With Spring quickly approaching in Oregon, I am looking forward to the emergence of dandelion plants. Many people think of these plants as a terrible nuisance when they see them in their yards but these are a nuisance with many healing properties. Every part of the dandelion plant from the leaves to the roots is rich in antioxidants that prevent free-radical damage to cells and DNA, slowing down our body’s aging process at the cellular level. They are also rich in vitamin C and beta-carotene the precursor to vitamin A. Many see these ubiquitous flowers and think of the work of removing them from their yard but hidden in these plants are many healing properties.
Dandelion helps increase the production of bile (which helps with fat digestion) and reduces inflammation to help with gallbladder problems and blockages while also helping to detox the liver and promoting digestion.
Dandelion is amazing for diabetics. It can have a positive impact on those facing blood sugar challenges in two different ways. First, it can stimulate the production of insulin from the pancreas, helping to control blood sugar levels and because dandelion is a diuretic, it stimulates urination, helping to remove excess sugars from the body.
Dandelion is high in calcium which helps support strong and healthy bones.

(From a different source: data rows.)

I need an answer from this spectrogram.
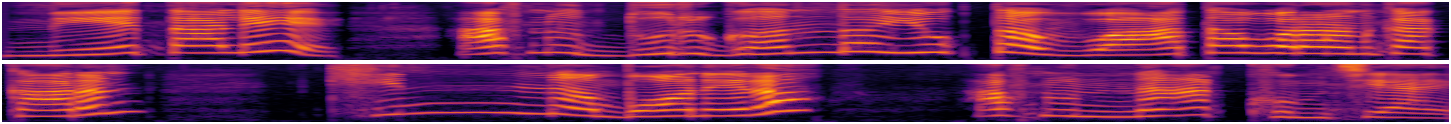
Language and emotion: Nepali, disgusted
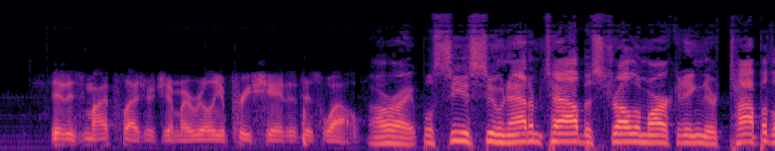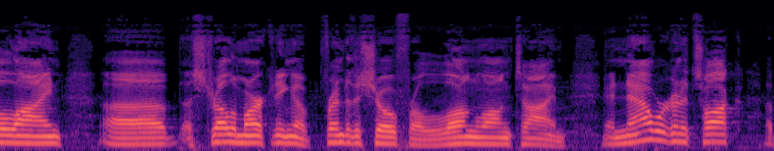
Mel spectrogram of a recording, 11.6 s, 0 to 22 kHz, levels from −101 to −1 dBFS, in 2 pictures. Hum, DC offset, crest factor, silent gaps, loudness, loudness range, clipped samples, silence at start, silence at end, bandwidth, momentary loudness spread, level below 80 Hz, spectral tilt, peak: none; under 0.1%; 16 dB; none; -33 LUFS; 5 LU; under 0.1%; 0.4 s; 0 s; 16 kHz; 10 LU; -64 dBFS; -5.5 dB/octave; -16 dBFS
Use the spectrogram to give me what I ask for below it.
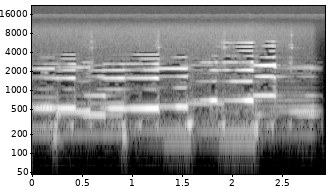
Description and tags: MATIAS Manon 2015 2016 son1
flashback; past; weird; remember
movie, s, backward, a, past, It, discovered, sound, probably, strange, scene, indicates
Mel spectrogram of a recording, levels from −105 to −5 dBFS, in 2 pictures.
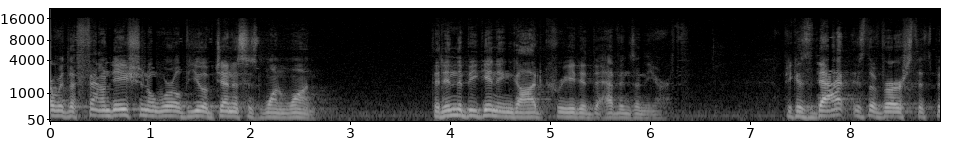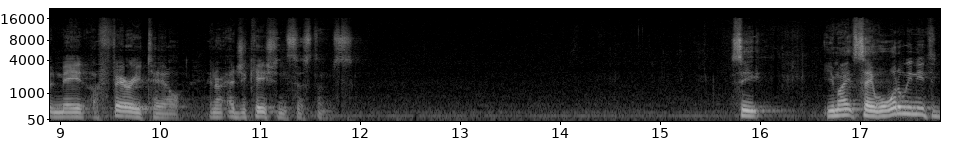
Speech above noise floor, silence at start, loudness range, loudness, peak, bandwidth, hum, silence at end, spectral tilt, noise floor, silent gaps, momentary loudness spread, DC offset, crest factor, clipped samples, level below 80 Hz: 31 dB; 0 s; 9 LU; -45 LUFS; -26 dBFS; 16.5 kHz; none; 0 s; -5 dB/octave; -76 dBFS; none; 14 LU; under 0.1%; 20 dB; under 0.1%; -84 dBFS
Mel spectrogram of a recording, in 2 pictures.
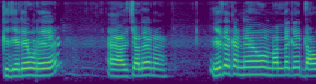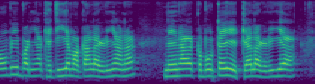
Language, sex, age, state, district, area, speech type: Dogri, male, 60+, Jammu and Kashmir, Reasi, rural, spontaneous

Dandelion root has high levels of dietary fiber, aiding digestion by stimulating bowel movements with by adding bulk to the stool.
Dandelion is high in iron which helps fight anemia.
You can enjoy the benefits of dandelion in a variety of ways. Every part of the plant is edible. In last few years, I have seen dandelion greens in the grocery stores and farmers markets. You could add the greens to a salad. Make a dandelion green pesto or add them to a stir fry. Add the flowers as a colorful addition to a salad. You can make a delicious cup of Dandy Blend Tea (I drink this instead of coffee). There are many forms of dandelion root tea available at your local grocery store.
Anyone with an allergy to ragweed, chrysanthemum, marigold, chamomile, yarrow, or daisy should avoid dandelion, and anyone pregnant, nursing, or taking prescription drugs should talk to their health care professional before adding this potent plant to their diet.
Photo from flickr.